One of our Russian teachers, a middle-aged woman, began class by asking each of her students what we had done the week before.

After we finished describing the museums we had visited, she said, “It’s great that you get out. The Chinese students never go anywhere. Only to the store.”

The same teacher also told us about the “problem” Russia has. People from “the south,” she said, are moving into St. Petersburg and other major cities and giving birth to many children. She worried that these people (who are strong and able to produce lots of kids because they don’t drink, as she put it), will soon outnumber white Russians.

Understanding today’s Russia

With President Obama in Moscow, America’s attention has been focused anew on its former cold war adversary. But nearly two decades after the fall of Communism, Russia remains an enigma to many Americans.

In an excellent example of explanatory journalism, Clifford J. Levy, a Pulitzer Prize-winning New York Times journalist, offers a simple six-step guide to “decoding Russia.”

Mr. Levy’s broad ideas about modern Russia are quite perceptive and accurate (no earth-shattering revelations), and should be read by every American who wants to gain a better understanding of the new Russia.

They reflect a strong understanding of what makes Russia tick – an understanding no doubt fed by Mr. Levy’s command of Russian and his efforts to reach out to Russian readers and sources.

Through all of Mr. Levy’s points runs a common thread – to understand Russia today, one needs to have an accurate understanding of Russia’s past. As I’ve written about before, this includes an appreciation for the massive toll of World War II – the Great Patriotic War – on Russia, and Russia’s perception that it bore the brunt of the conflict.

Beyond World War II, it’s important to acknowledge that Russians have a mixed view of their past – and that for many, the Soviet system had favorable aspects, while the current capitalist system has its pluses and minuses as well.

For more on what you need to know to understand Russia, including a brief overview of Russia’s take on former president and current Prime Minister Vladimir Putin (TIME Magazine’s 2007 Person of the Year), check out Mr. Levy’s piece.

Have your own questions about Russia?
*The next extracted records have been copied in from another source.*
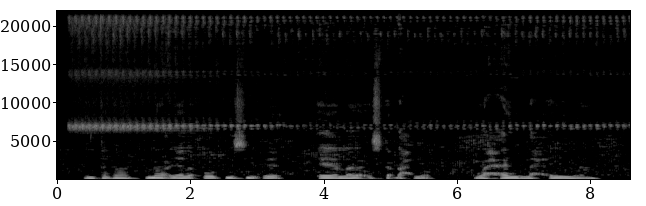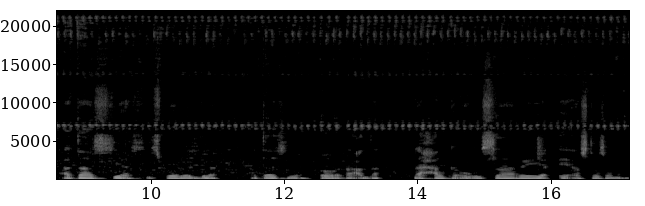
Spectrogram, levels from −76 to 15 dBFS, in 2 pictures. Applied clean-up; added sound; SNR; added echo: classical method Wiener filter.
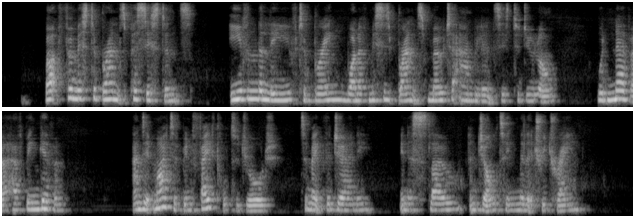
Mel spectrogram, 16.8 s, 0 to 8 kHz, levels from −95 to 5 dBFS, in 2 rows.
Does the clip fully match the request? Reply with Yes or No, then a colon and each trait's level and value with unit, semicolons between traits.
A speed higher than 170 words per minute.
No: average, 150 wpm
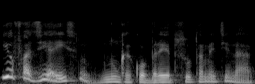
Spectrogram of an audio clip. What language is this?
Portuguese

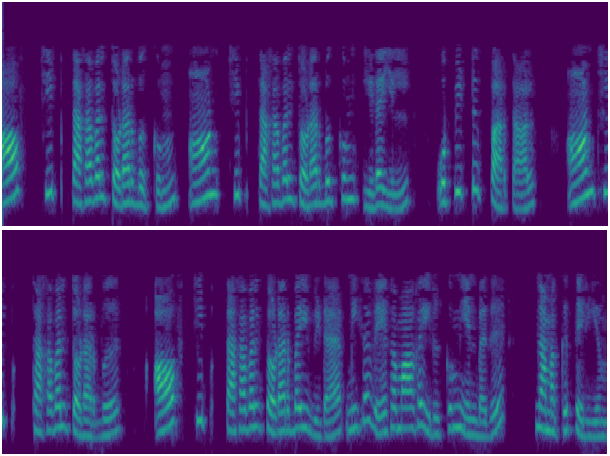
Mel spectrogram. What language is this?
Tamil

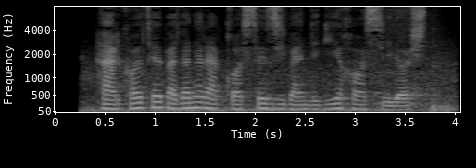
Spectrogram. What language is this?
Persian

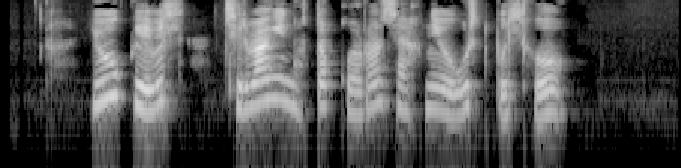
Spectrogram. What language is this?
Mongolian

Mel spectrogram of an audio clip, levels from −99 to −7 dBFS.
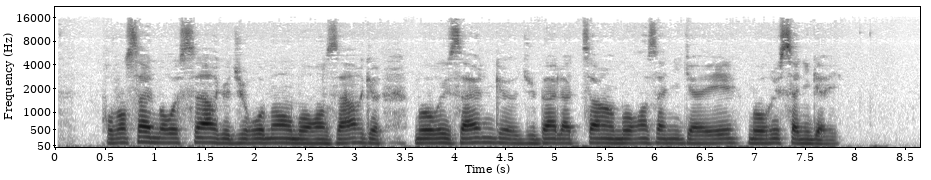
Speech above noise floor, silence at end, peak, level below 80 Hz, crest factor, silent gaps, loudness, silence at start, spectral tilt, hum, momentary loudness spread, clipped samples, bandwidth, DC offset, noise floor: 30 dB; 0.45 s; -8 dBFS; -56 dBFS; 16 dB; none; -25 LUFS; 0.45 s; -6.5 dB/octave; none; 7 LU; under 0.1%; 16 kHz; under 0.1%; -54 dBFS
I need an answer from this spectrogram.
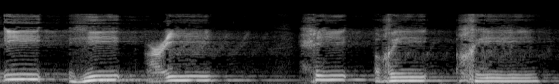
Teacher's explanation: حلق سے نکلے ای ہی عی، حی غی خی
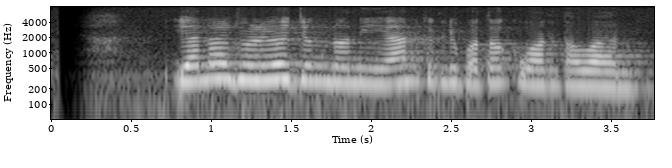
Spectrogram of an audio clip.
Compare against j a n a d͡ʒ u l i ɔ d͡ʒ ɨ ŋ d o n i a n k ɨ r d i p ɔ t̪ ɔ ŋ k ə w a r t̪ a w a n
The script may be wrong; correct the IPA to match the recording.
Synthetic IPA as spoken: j a n a d͡ʒ u l i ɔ d͡ʒ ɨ ŋ d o n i a n k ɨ r d i p ɔ t̪ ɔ k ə w a r t̪ a w a n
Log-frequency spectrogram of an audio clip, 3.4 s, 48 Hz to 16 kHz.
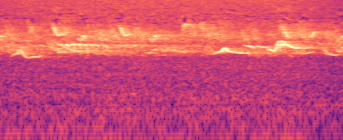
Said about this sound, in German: Der Lärm von Mexiko-Stadt, der sonst stellenweise bei gesundheitsschädlichen 90 Dezibel lag, ist verklungen. Vogelgezwitscher ist deshalb besser zu hören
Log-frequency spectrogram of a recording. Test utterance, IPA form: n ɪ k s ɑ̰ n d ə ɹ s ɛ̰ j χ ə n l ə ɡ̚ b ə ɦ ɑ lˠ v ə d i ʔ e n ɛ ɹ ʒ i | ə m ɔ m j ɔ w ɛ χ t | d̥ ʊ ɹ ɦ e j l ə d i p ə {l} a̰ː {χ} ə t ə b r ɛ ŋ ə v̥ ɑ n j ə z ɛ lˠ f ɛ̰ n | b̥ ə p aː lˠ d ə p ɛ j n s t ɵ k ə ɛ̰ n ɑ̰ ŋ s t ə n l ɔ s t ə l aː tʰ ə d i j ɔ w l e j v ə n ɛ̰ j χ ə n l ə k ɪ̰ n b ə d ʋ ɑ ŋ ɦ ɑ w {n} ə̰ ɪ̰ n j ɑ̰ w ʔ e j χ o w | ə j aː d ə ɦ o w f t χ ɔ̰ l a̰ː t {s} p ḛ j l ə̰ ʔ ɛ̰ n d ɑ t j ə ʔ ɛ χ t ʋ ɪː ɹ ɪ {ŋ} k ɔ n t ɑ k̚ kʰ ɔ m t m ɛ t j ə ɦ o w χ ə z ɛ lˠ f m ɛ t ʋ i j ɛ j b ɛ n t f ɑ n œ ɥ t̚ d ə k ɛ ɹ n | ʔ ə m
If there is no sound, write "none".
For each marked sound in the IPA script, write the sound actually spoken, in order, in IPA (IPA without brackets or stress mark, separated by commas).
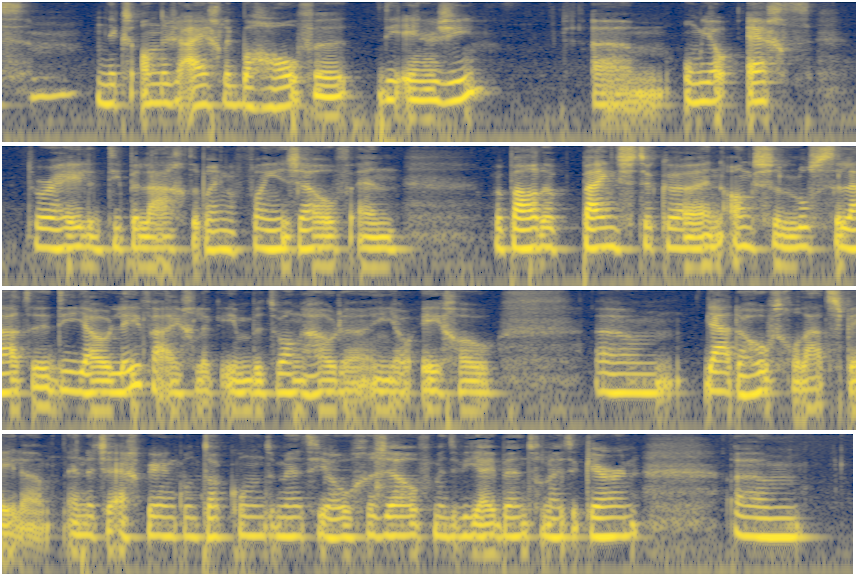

Leave them in the comments or send me an email, and I’ll do my best to answer them.